Edited and illustrated by Arthur Jones, Post-It Note Diaries collects 20 mundane but evocative tales by storytellers ranging from Chuck Klosterman to Andrew Bird.
The comic misadventure is a great prism with which to refract poignancy and meaning in everyday human interactions. A comic misadventure relived by some of the best storytellers today and skillfully illustrated on the most mundane of office supplies—the Post-It note—is a double-bonus. Post-It Note Diaries: 20 Stories of Youthful Abandon, Embarrassing Mishaps, and Everyday Adventure works both as a strong story collection and a comic book chronicle of the often surreal nature of real life.
Illustrator Arthur Jones and This American Life producer Starlee Kine started a literary event in New York named the Post-It Note Reading Series, and Post-It Note Diaries is a compilation of new and old favorites from the show’s past four years. Jones writes in the introduction, “I chose true stories because I felt they matched the medium. Post-Its are used to communicate simple, direct and necessary messages like ‘Sorry, I ate all your cookies.’ ‘Buy more toilet paper’ or ‘We are breaking up.’”

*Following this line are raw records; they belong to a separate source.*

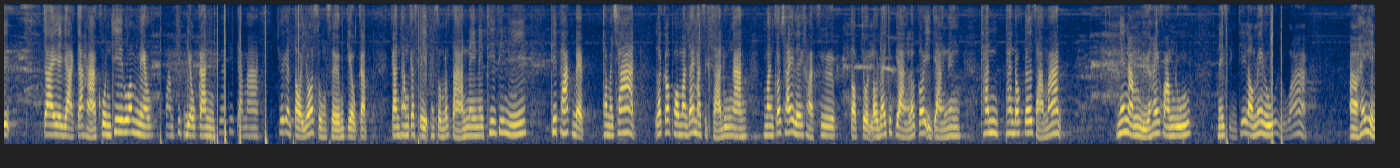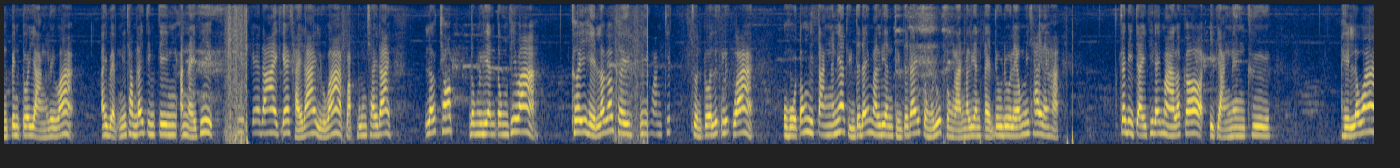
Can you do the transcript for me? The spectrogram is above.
ใจอยากจะหาคนที่ร่วมแนวความคิดเดียวกัน เพื่อที่จะมาช่วยกันต่อยอดส่งเสริมเกี่ยวกับการทำเกษตรผสมผสานในในที่ที่นี้ที่พักแบบธรรมชาติ แล้วก็พอมาได้มาศึกษาดูงาน มันก็ใช่เลยค่ะ คือตอบโจทย์เราได้ทุกอย่างแล้วก็อีกอย่างหนึ่งท่านท่านดอกเตอรสามารถแนะนำหรือให้ความรู้ ในสิ่งที่เราไม่รู้หรือว่าให้เห็นเป็นตัวอย่างเลยว่า ไอ้แบบนี้ทำได้จริง ๆ อันไหนที่ที่แก้ได้ แก้ไขได้หรือว่าปรับปรุงใช้ได้ แล้วชอบโรงเรียนตรงที่ว่าเคยเห็นแล้วก็เคยมีความคิดส่วนตัวลึกๆว่า โอ้โห ต้องมีตังค์นะเนี่ยถึงจะได้มาเรียนถึงจะได้ส่งลูกส่งหลานมาเรียนแต่ดูดูๆแล้วไม่ใช่เลยค่ะ ก็ดีใจที่ได้มาแล้วก็อีกอย่างหนึ่งคือ เห็นแล้วว่า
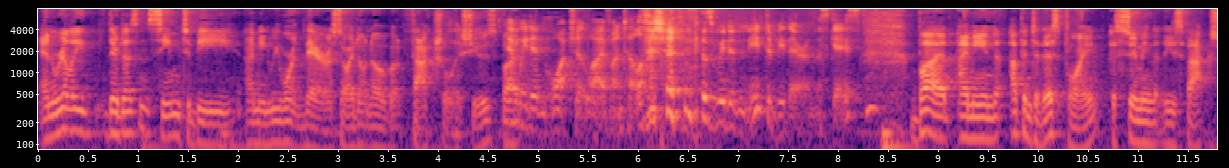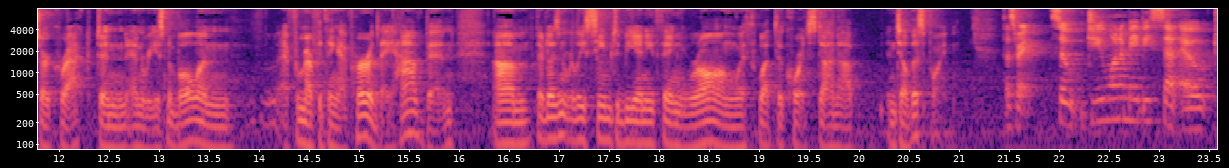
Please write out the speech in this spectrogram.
And really, there doesn't seem to be, I mean, we weren't there, so I don't know about factual issues, but. and we didn't watch it live on television because we didn't need to be there in this case. But I mean, up until this point, assuming that these facts are correct and, and reasonable, and from everything I've heard, they have been. Um, there doesn't really seem to be anything wrong with what the court's done up until this point. That's right. So, do you want to maybe set out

Post-It Note Diaries includes stories from a range of talented, well-known storytellers like bestsellers Chuck Klosterman and Mary Roach, comedians John Hodgman and Kristen Schaal, and even musicians like Andrew Bird. Hodgman’s entry “My Position on Subway Fares” is an especially poignant tale of being stuck on a crowded subway and getting punched in the face. Trust me on this one. I’m just trying not to spoil the ending. Writer Arthur Bradford’s harrowing and hilarious “Alaska Death Trip” chronicles a post-high-school-graduation trip with two friends to work in the fish-canning factories of Alaska. Let’s just say they never canned any fish. Mary Roach’s “How to Not Have Sex with Nicholas Cage” is a very funny story about a celebrity interview gone wrong and could have been re-titled “How to Not Have Sex with Nicholas Cage (While Sleeping In His Bed).” Hannah Tinti’s “The First Time I Almost Died” recounts an accident in a graveyard before the time of cell phones. It’s not for the faint of heart, especially if you’re a parent of a young child.
In “Cancer Spider,” writer David Wilcox rents a Chicago apartment beneath an old gay man who takes in a rotation of “cabana boys in search of a cabana.” One of them happens to be a pot-bellied ex-con that Wilcox nicknames Cancer Spider because the man advertises his painting services on a plywood sign in their shared yard with an inexplicable “drawing of a bucktoothed arachnid with the words CANCER SPIDER scrawled beneath it.”
Maybe it was his decaying teeth and the janky Grim Reaper tattoo on his neck. Maybe it was the little things I overhead him say on his cell phone, things like, “I can’t do that cocaine no more. If I do that cocaine they’ll take my babies away, and you ain’t gonna take my babies away.”
Ironically, it’s Cancer Spider who makes Wilcox see that his living situation is emblematic of larger problems in his life. While painting the apartment, Cancer Spider sees Wilcox in his underwear and shouts to no one in particular: “Just saw the man in his underwear. Horrible sight.” Wilcox, reeling from a bad breakup and steadily growing a layer of booze-fed flab, realizes he’s going through depression.
In “The Little Yellow Post-It,” Andrew Bird’s second paid gig as a professional musician involves playing fiddle at a Renaissance Faire, the attendees of which “ranged from families to bikers to D&D enthusiasts.”
I remember one guy in a bright green felt tunic who wandered the fairgrounds with an ecstatic look on his face. A look that seemed to say, “Yes! This is exactly how I imagined it! This is how things must’ve been in that vague thousand-year period between AD 800 and 1800!”
Bird is handed a Post-It note that reads: “Privy Line at 2:00,” which means he has the glamorous job of performing for the people waiting for the Porta Potties. At the privy line, Bird experiences his first flare-up of the tendinitis that ultimately forces him to abandon the instrument in favor of songwriting.
The stories in Post-It Note Diaries cover a breadth of human experiences and never cease to be compelling. From storyteller Jeff Simmermon’s battle with testicular cancer, to writer David Rees’s trip to China’s Three Gorges Dam on a hyper-polluting boat with his authenticity-seeking friends, a strong current of empathy and contemporary relevance runs through all 20 stories. The comic book stylings of Arthur Jones’s black sharpie add a layer of depth and complexity that some longer, prose-only narratives can only hope to achieve. Like any good story collection, the sum is greater than the individual parts, not unlike a pad of the iconic office supply.